Lazard's quarterly review of shareholder activism compiles and analyzes data on key activism trends globally.
Key observations from the first-half 2021 report include:
U.S. Activity Leads Global Market in H1 2021
- 94 new campaigns were initiated globally in H1 2021, in line with H1 2020 levels
- Year-over-year stability buoyed by a strong Q1, with Q2’s new campaigns launched (39) and capital deployed ($9.1bn) below multi-year averages
- H1 was distinguished by several high-profile activist successes at global mega-cap companies, including ExxonMobil (Engine No.1), Danone (Bluebell and Artisan Partners) and Toshiba (Effissimo, Farallon, et al.)
- U.S. share of H1 global activity (59% of all campaigns) remains elevated relative to 2020 levels (44% of all campaigns) and in line with historical levels
- The 55 U.S. campaigns initiated in H1 2021 represent a 31% increase over the prior-year period
- After only initiating one new campaign in Q1 2021, Elliott launched five campaigns in Q2 2021 and returned to being the period’s most prolific activist

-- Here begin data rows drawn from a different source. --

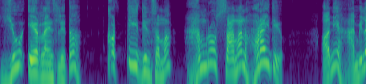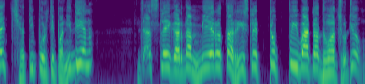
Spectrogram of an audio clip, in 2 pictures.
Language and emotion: Nepali, angry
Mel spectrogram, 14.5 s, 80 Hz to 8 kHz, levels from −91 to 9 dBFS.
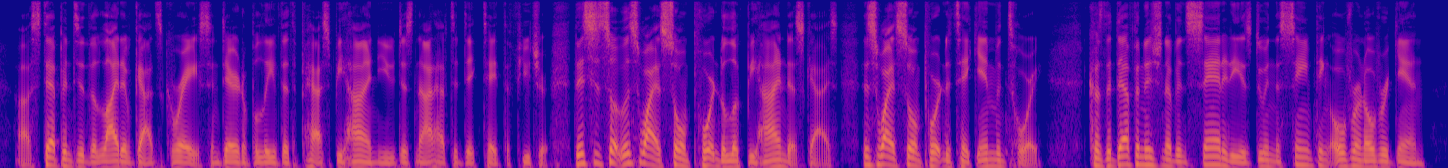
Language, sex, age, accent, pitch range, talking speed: English, male, 30-49, American, 90-120 Hz, 255 wpm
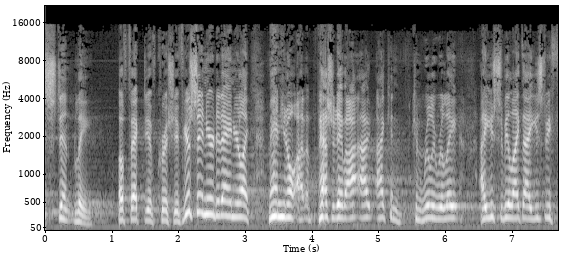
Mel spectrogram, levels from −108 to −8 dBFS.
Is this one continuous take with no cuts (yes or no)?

- H1 2021 activity in Europe slowed following a record-setting end to 2020; the region’s 21 new campaigns included Elliott’s agitation at GlaxoSmithKline and Bluebell’s campaigns at Danone and Vivendi
- 10 campaigns were launched at Japanese targets in H1, and the share of non-U.S. activity represented by Japanese targets (26%) reached the highest level in recent years

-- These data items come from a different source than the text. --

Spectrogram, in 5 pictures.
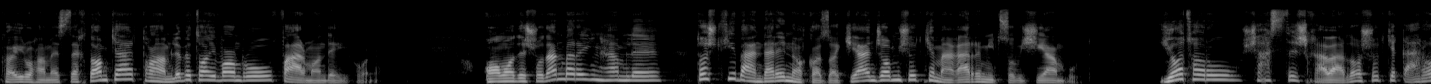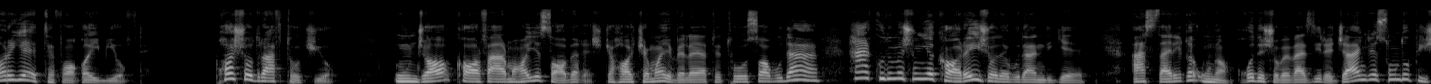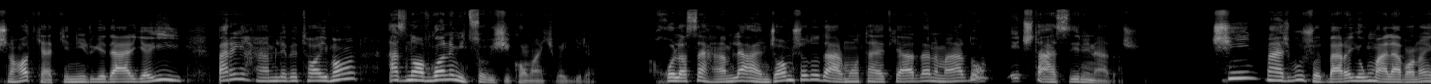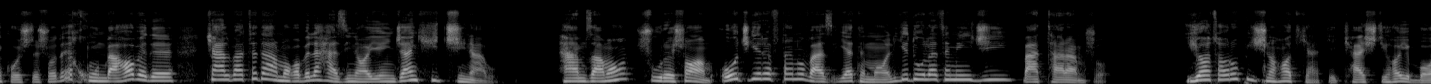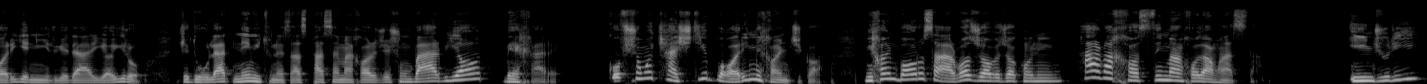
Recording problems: none

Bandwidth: 13.5 kHz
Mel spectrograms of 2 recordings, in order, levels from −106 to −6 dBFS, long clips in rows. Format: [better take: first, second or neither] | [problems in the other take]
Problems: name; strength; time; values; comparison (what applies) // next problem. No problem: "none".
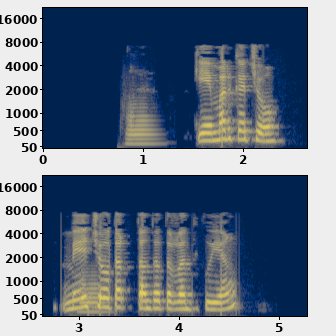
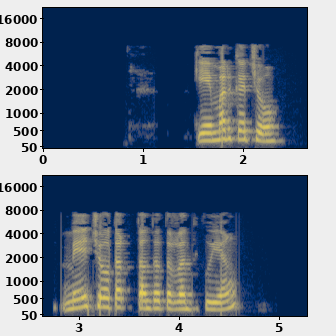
second | background sound (Brass instrument); 10 dB below the speech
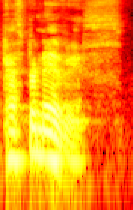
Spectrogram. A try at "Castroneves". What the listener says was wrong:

- The activist success at Toshiba is viewed as a watershed moment in Japanese activism that may catalyze further scrutiny of Japan’s corporate governance system
Successful Attack on ExxonMobil Dominates Proxy Season
- Engine No. 1’s proxy fight at ExxonMobil – which saw the Company replace two incumbents in the lead-up to the AGM and an additional three seats won in the final vote – made Exxon the largest issuer ever to lose a proxy fight
- Engine No. 1’s campaign – which coupled “traditional” criticisms of performance and strategy with ESG attack vectors – was also noteworthy due to the wide margin of victory and broad shareholder support across the “Big 3” U.S. passive managers, pensions funds and active managers
- The ousting of Toshiba’s Chairman and one other Director at its 2021 AGM that followed an investigation into allegations of collusion to influence shareholder votes further showcased investors taking a more active stance to hold leaders accountable for perceived governanc e failures
- A number of highly contentious proxy fights remain unresolved heading into H2 2021, including Starboard’s ongoing agitation at Box for three Board seats and open criticism of KKR’s recent “white squire” investment.
M&A-Related Activism Persists, with Opposition to Deals on the Rise
- 44% of all activist campaigns in H1 2021 featured an M&A-related thesis, in line with the multi-year average of 40%
- Among all global M&A-focused campaigns in H1 2021, 56% centered on scuttling or sweetening an announced transaction; among European M&A- focused campaigns, this figure was 100%
- Prominent examples of scuttle/sweeten campaigns included Canadian National (TCI) and Hilton Grand Vacations (Land & Buildings)
- By contrast, campaigns pushing for an outright sale of the company occurred relatively less frequently, accounting for only 12% of M&A-related campaigns in H1 2021, below the multi-year average of 34%
ESG Remains in the Spotlight
- Investor support for E&S-related shareholder proposals reached new highs: 14% of all proposals passed in H1 2021, up from a three-year average of ~6%, as proposals at companies such as Chevron and DuPont secured broad-based backing
- ESG equity inflows moderated in April and May (average monthly inflows of $2.2bn versus $3.7bn in Q1) but remain on pace to surpass 2020’s record
- Environmental issues dominated the regulatory conversation as the SEC aims to propose rules on mandatory climate disclosures as early as October.
Significant Dry Powder for SPAC M&A
- Record-breaking SPAC activity continued into H1 2021, with 163 SPACs completing deals and $129bn of dry powder still searching for targets
- Short activism targeting de-SPACed companies has emerged as an increased threat in H1 2021, with prominent short sellers, such as Hindenburg Research, attacking high-profile de-SPACs such as DraftKings, Lordstown Motors and Clover Health.